• [What you need to do]:
Repeat the entire listing exactly. Omit all pictures.
== == ==
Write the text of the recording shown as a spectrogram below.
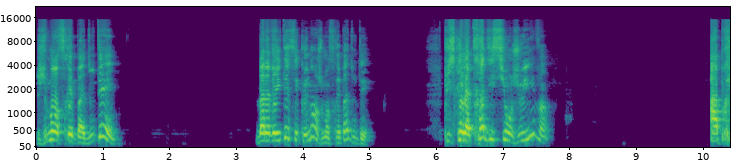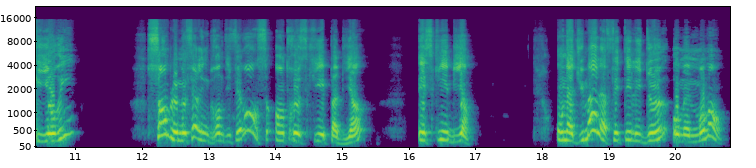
Je m'en serais pas douté. Bah, la vérité, c'est que non, je m'en serais pas douté. Puisque la tradition juive, a priori, semble me faire une grande différence entre ce qui est pas bien et ce qui est bien. On a du mal à fêter les deux au même moment.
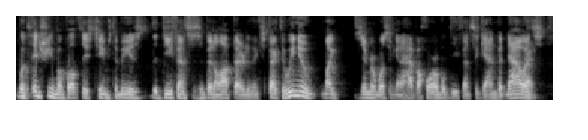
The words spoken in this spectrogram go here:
What's interesting about both these teams to me is the defenses have been a lot better than expected. We knew Mike Zimmer wasn't going to have a horrible defense again, but now right. it's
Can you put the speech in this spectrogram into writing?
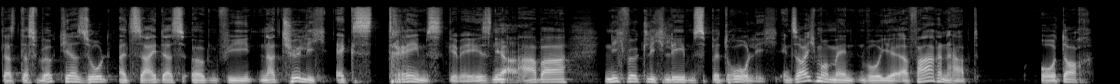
das, das wirkt ja so, als sei das irgendwie natürlich extremst gewesen, ja. aber nicht wirklich lebensbedrohlich. In solchen Momenten, wo ihr erfahren habt, oh doch,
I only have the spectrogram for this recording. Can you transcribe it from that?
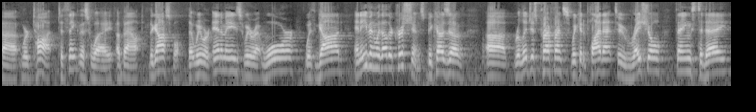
uh, we're taught to think this way about the gospel that we were enemies, we were at war with God, and even with other Christians because of uh, religious preference. We could apply that to racial things today.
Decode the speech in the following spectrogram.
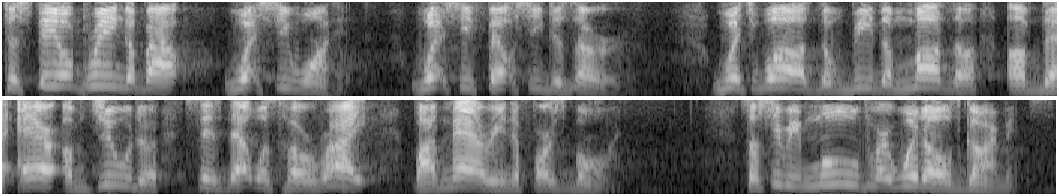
to still bring about what she wanted, what she felt she deserved, which was to be the mother of the heir of Judah, since that was her right by marrying the firstborn. So she removed her widow's garments.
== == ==
• [Exercise result]:
Write the text of the recording shown as a spectrogram below.
Je m'en serais pas douté. Bah, la vérité, c'est que non, je m'en serais pas douté. Puisque la tradition juive, a priori, semble me faire une grande différence entre ce qui est pas bien et ce qui est bien. On a du mal à fêter les deux au même moment.
The words spoken in this spectrogram go here:
What's interesting about both these teams to me is the defenses have been a lot better than expected. We knew Mike Zimmer wasn't going to have a horrible defense again, but now right. it's
Can you put the speech in this spectrogram into writing?
das, das wirkt ja so, als sei das irgendwie natürlich extremst gewesen, ja. aber nicht wirklich lebensbedrohlich. In solchen Momenten, wo ihr erfahren habt, oh doch,
I only have the spectrogram for this recording. Can you transcribe it from that?
uh, we're taught to think this way about the gospel that we were enemies, we were at war with God, and even with other Christians because of uh, religious preference. We could apply that to racial things today.
Decode the speech in the following spectrogram.
to still bring about what she wanted, what she felt she deserved, which was to be the mother of the heir of Judah, since that was her right by marrying the firstborn. So she removed her widow's garments.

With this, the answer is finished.